Mediation is more successful if those involved approach it with an open mind, are willing to listen and able to compromise. Parents and carers who are open-minded and listen are more able to reach an agreed settlement that works for everyone and especially for your child.
It is important to do your homework before mediation and come prepared with several options. Write down a few ideas and proposals so you can refer to them in the mediation session.
What children need is often different from what parents or carers need or want. Make sure you understand your child’s needs so you can stay focused on them and not on each other or what has happened between you.
Family mediation is not the place to focus on the other adult. The process is likely to break down if you and your child’s other parent or carer just argue about who said what or who did what. Mediation is not the place to revisit the conflicts in your relationship. It is there to find solutions and the best way forward after divorce or separation – for you and your child.
If you are open to different options and willing to compromise, you are more likely to reach a positive solution for you and your child.
Focus on your child’s needs rather than your own. This can include:
- acknowledging that children have different needs depending on their age, temperament, and stage of development;
- acknowledging the other parent’s strengths and what they have to offer your child; and
- accepting that children benefit from time with both parents, unless there are exceptional reasons not to.
You might find it helpful to take the following to your mediation meeting:
- An acceptance that ongoing conflict is bad for you and for your child.
- A proposal for where your child will live and a time-sharing plan.
- A calendar of school holidays, work schedules, and a schedule for your child’s activities.
- A flexible approach to finding the right solution and way forward.
- A positive attitude that you will be able to sort things out between you and for your child.
If you want some help with making arrangements, try our online Parenting Plan. This enables you to review each other’s suggestions online, so you do not need to meet up with your ex-partner when you want to make changes.
There is a network of approved Family Mediators across England who are there to help you to reach decisions about things that are important to you and your family. Mediators can help you find a solution to your disagreements, plan for the future and agree on what will work best for you and your child without having to go through the court process.
Mediation provides you with the space and time to think about what is important for your child, for you and the whole family. You can work out how arrangements for your child will work best and think about what is going to be important for your child as they grow up and look back.

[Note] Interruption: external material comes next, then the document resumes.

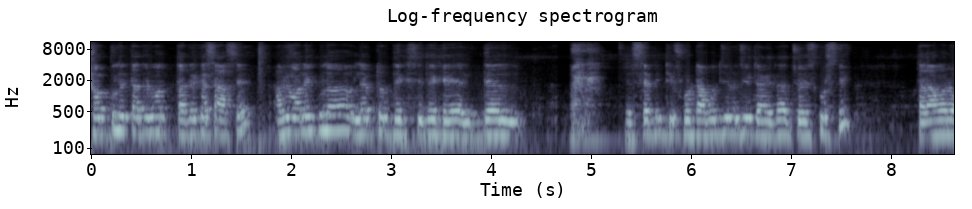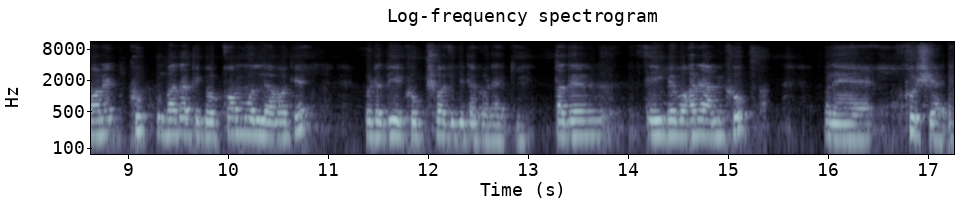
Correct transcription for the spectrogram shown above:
সবগুলো তাদের মধ্যে তাদের কাছে আছে। আমি অনেকগুলো ল্যাপটপ দেখছি, দেখে Dell seventy four double zero যেটা এটা চয়েস করছি, তারা আমার অনেক খুব বাজার থেকে কম মূল্যে আমাকে ওটা দিয়ে খুব সহযোগিতা করে আর কি। তাদের এই ব্যবহারে আমি খুব মানে খুশি আর কি।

If you would like to talk to a local mediator to find out more, you can find your local services at Family Mediation Council.